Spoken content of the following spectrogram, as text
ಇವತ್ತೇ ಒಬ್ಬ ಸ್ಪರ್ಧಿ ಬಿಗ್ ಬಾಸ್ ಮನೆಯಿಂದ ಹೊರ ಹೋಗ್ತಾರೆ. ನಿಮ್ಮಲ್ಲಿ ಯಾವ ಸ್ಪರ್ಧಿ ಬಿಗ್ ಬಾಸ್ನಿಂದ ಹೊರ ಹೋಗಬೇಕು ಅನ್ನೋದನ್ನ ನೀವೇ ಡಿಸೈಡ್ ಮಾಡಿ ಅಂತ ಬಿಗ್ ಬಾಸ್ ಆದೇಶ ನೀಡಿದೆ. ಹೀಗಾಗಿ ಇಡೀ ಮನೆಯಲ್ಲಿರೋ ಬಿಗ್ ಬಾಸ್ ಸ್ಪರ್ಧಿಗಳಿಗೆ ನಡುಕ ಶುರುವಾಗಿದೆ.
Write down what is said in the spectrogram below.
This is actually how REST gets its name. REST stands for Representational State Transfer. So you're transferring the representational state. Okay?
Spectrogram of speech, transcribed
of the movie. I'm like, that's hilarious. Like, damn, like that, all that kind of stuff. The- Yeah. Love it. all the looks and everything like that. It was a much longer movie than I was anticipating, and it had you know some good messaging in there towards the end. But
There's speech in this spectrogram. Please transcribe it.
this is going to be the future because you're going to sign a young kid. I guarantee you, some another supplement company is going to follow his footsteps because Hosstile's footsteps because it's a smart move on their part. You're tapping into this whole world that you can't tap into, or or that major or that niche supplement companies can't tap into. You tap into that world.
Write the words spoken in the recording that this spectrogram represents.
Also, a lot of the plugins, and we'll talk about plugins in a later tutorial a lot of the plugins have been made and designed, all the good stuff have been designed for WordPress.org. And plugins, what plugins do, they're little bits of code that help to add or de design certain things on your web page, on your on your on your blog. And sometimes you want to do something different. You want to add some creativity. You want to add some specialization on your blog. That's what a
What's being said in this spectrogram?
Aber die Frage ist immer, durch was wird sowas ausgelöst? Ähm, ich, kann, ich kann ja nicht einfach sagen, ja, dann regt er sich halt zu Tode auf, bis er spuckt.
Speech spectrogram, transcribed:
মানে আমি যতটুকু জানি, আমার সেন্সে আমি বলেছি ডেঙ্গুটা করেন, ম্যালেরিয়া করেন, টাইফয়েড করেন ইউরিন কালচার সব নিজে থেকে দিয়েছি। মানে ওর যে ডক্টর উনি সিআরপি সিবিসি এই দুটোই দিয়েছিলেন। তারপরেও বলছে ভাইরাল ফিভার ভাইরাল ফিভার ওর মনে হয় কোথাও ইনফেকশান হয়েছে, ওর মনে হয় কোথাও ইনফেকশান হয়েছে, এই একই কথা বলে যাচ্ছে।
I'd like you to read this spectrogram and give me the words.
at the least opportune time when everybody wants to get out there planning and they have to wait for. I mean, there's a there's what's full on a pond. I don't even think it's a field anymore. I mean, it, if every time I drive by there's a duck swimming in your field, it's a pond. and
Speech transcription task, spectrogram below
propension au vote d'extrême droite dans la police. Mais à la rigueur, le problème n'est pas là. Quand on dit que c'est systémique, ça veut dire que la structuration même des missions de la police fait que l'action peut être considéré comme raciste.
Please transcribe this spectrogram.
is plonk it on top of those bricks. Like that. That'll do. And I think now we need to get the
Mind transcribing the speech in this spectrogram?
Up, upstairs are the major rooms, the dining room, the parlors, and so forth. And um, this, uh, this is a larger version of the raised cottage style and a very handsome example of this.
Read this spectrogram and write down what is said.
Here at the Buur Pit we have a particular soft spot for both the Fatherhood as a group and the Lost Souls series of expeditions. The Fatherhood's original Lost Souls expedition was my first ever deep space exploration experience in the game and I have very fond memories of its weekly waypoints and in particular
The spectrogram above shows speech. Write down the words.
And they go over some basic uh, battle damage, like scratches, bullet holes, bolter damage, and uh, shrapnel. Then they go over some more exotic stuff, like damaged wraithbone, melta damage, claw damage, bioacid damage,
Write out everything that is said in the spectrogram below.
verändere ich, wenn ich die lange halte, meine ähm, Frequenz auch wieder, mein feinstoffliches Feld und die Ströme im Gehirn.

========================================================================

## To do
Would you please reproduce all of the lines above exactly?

## Solution
Spoken content of the following spectrogram, as text
ಇವತ್ತೇ ಒಬ್ಬ ಸ್ಪರ್ಧಿ ಬಿಗ್ ಬಾಸ್ ಮನೆಯಿಂದ ಹೊರ ಹೋಗ್ತಾರೆ. ನಿಮ್ಮಲ್ಲಿ ಯಾವ ಸ್ಪರ್ಧಿ ಬಿಗ್ ಬಾಸ್ನಿಂದ ಹೊರ ಹೋಗಬೇಕು ಅನ್ನೋದನ್ನ ನೀವೇ ಡಿಸೈಡ್ ಮಾಡಿ ಅಂತ ಬಿಗ್ ಬಾಸ್ ಆದೇಶ ನೀಡಿದೆ. ಹೀಗಾಗಿ ಇಡೀ ಮನೆಯಲ್ಲಿರೋ ಬಿಗ್ ಬಾಸ್ ಸ್ಪರ್ಧಿಗಳಿಗೆ ನಡುಕ ಶುರುವಾಗಿದೆ.
Write down what is said in the spectrogram below.
This is actually how REST gets its name. REST stands for Representational State Transfer. So you're transferring the representational state. Okay?
Spectrogram of speech, transcribed
of the movie. I'm like, that's hilarious. Like, damn, like that, all that kind of stuff. The- Yeah. Love it. all the looks and everything like that. It was a much longer movie than I was anticipating, and it had you know some good messaging in there towards the end. But
There's speech in this spectrogram. Please transcribe it.
this is going to be the future because you're going to sign a young kid. I guarantee you, some another supplement company is going to follow his footsteps because Hosstile's footsteps because it's a smart move on their part. You're tapping into this whole world that you can't tap into, or or that major or that niche supplement companies can't tap into. You tap into that world.
Write the words spoken in the recording that this spectrogram represents.
Also, a lot of the plugins, and we'll talk about plugins in a later tutorial a lot of the plugins have been made and designed, all the good stuff have been designed for WordPress.org. And plugins, what plugins do, they're little bits of code that help to add or de design certain things on your web page, on your on your on your blog. And sometimes you want to do something different. You want to add some creativity. You want to add some specialization on your blog. That's what a
What's being said in this spectrogram?
Aber die Frage ist immer, durch was wird sowas ausgelöst? Ähm, ich, kann, ich kann ja nicht einfach sagen, ja, dann regt er sich halt zu Tode auf, bis er spuckt.
Speech spectrogram, transcribed:
মানে আমি যতটুকু জানি, আমার সেন্সে আমি বলেছি ডেঙ্গুটা করেন, ম্যালেরিয়া করেন, টাইফয়েড করেন ইউরিন কালচার সব নিজে থেকে দিয়েছি। মানে ওর যে ডক্টর উনি সিআরপি সিবিসি এই দুটোই দিয়েছিলেন। তারপরেও বলছে ভাইরাল ফিভার ভাইরাল ফিভার ওর মনে হয় কোথাও ইনফেকশান হয়েছে, ওর মনে হয় কোথাও ইনফেকশান হয়েছে, এই একই কথা বলে যাচ্ছে।
I'd like you to read this spectrogram and give me the words.
at the least opportune time when everybody wants to get out there planning and they have to wait for. I mean, there's a there's what's full on a pond. I don't even think it's a field anymore. I mean, it, if every time I drive by there's a duck swimming in your field, it's a pond. and
Speech transcription task, spectrogram below
propension au vote d'extrême droite dans la police. Mais à la rigueur, le problème n'est pas là. Quand on dit que c'est systémique, ça veut dire que la structuration même des missions de la police fait que l'action peut être considéré comme raciste.
Please transcribe this spectrogram.
is plonk it on top of those bricks. Like that. That'll do. And I think now we need to get the
Mind transcribing the speech in this spectrogram?
Up, upstairs are the major rooms, the dining room, the parlors, and so forth. And um, this, uh, this is a larger version of the raised cottage style and a very handsome example of this.
Read this spectrogram and write down what is said.
Here at the Buur Pit we have a particular soft spot for both the Fatherhood as a group and the Lost Souls series of expeditions. The Fatherhood's original Lost Souls expedition was my first ever deep space exploration experience in the game and I have very fond memories of its weekly waypoints and in particular
The spectrogram above shows speech. Write down the words.
And they go over some basic uh, battle damage, like scratches, bullet holes, bolter damage, and uh, shrapnel. Then they go over some more exotic stuff, like damaged wraithbone, melta damage, claw damage, bioacid damage,
Write out everything that is said in the spectrogram below.
verändere ich, wenn ich die lange halte, meine ähm, Frequenz auch wieder, mein feinstoffliches Feld und die Ströme im Gehirn.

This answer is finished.